Then poverty in some regions along with oppressive control from regional oligarchs drove them to seek their fortune elsewhere. The Iberians are described as men who loved war, who preferred death before capitulation, and who professed a strong loyalty (devotio) to whomever they perceived as their war leaders.

Weapons were considered sacred, often being dedicated to this or that deity prior to battle. To their owners, being killed in battle was preferable to capitulation and simply handing over their sacred weapons to the enemy. Their cultural values about war have been compared to those of Germanics, pre-Roman-period Greek warriors, and also the Celtic tribes at their strongest.

Throughout their military history there are numerous examples of besieged Iberian cities whose inhabitants chose to die of starvation, mass suicide, or through out-and-out battle rather than capitulate.

Iberian warriors kept the Romans on their toes for years. It was not until almost the end of the first century BC that Rome could finally draw breath, at least in the matter of Iberia.

Part 1: Overview
Part 2: History
Part 3: Infantry
Part 4: Cavalry
Part 5: Women Warriors


Main Sources

Martin Amalgro Gorbea - War and Society in Celtiberia (E-Keltoi UWM)

Franciso Burillo Mozota - Los Celtiberos, etnias y estados

Alberto Lorrio Alvarado - Los Celtiberos

Ángel Montenegro et allii - Historia de España 2 - colonizaciones y formación de los pueblos prerromanos (1200-218 a.C (BC))

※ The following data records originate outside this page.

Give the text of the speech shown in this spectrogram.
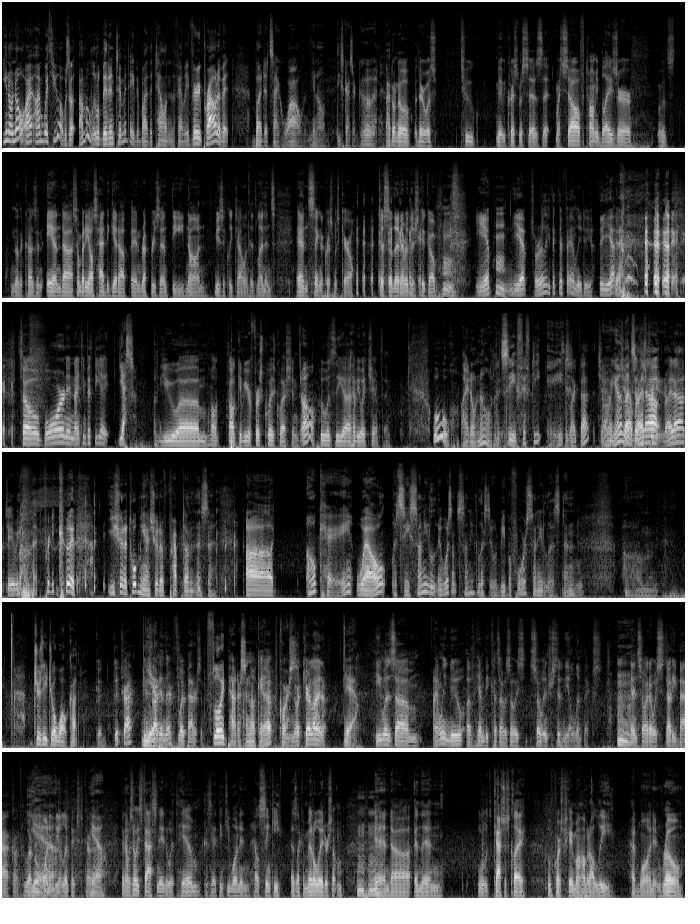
you know, no, I, I'm with you. I was I'm a little bit intimidated by the talent in the family. Very proud of it, but it's like, wow, you know, these guys are good. I don't know. if There was two, maybe Christmas says that myself, Tommy Blazer, was another cousin, and uh, somebody else had to get up and represent the non-musically talented Lennons and sing a Christmas carol, just so that others could go, hmm. Yep. Yep. So really, you think they're family, do you? Yep. So born in 1958. yes. You, um, I'll, I'll give you your first quiz question. Oh. Who was the uh, heavyweight champ then? Ooh, I don't know. Let's see. 58. You like that? Jab, yeah, jab that's- right that's out, pretty- right out, Jamie. That's pretty good. you should have told me I should have prepped on this. Uh, uh, okay. Well, let's see. Sonny. It wasn't Sonny Liston. It would be before Sonny Liston. Um, Jersey Joe Walcott. Good, good try. He was Yeah. right in there. Floyd Patterson. Floyd Patterson. Okay. Yep, Of course. North Carolina. yeah. He was. Um, I only knew of him because I was always so interested in the Olympics, and so I'd always study back on whoever won in the Olympics to kind of. Yeah. And I was always fascinated with him because I think he won in Helsinki as like a middleweight or something, and uh, and then well, Cassius Clay, who of course became Muhammad Ali, had won in Rome,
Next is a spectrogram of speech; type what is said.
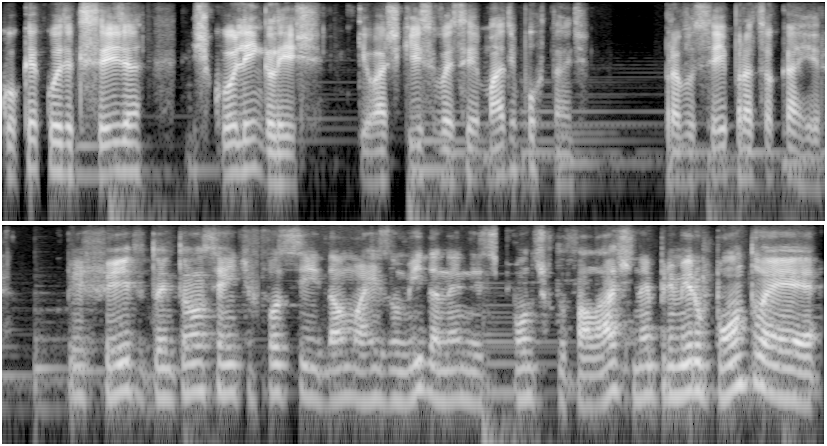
qualquer coisa que seja, escolha inglês, que eu acho que isso vai ser mais importante para você e para sua carreira. Perfeito. Então, se a gente fosse dar uma resumida, né, nesses pontos que tu falaste, né, primeiro ponto é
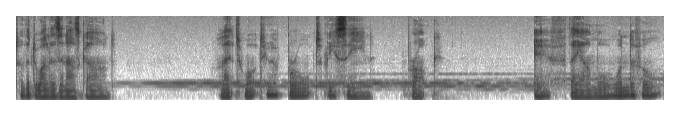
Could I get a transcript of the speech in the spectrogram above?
to the dwellers in Asgard. Let what you have brought be seen, Brock. If they are more wonderful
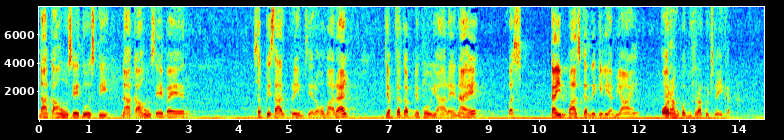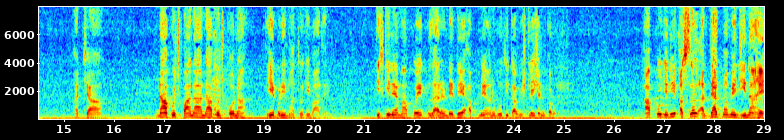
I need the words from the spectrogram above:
ना काहू से दोस्ती, ना काहू से बैर। सबके साथ प्रेम से रहो महाराज। जब तक अपने को यहाँ रहना है, बस। टाइम पास करने के लिए हम यहाँ आए और हमको दूसरा कुछ नहीं करना। अच्छा ना कुछ पाना, ना कुछ खोना, ये बड़ी महत्व की बात है। इसके लिए हम आपको एक उदाहरण देते हैं, अपने अनुभूति का विश्लेषण करो। आपको यदि असल अध्यात्म में जीना है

Images and text copyright © Trish Wilson except where stated. An original feature for the History Files.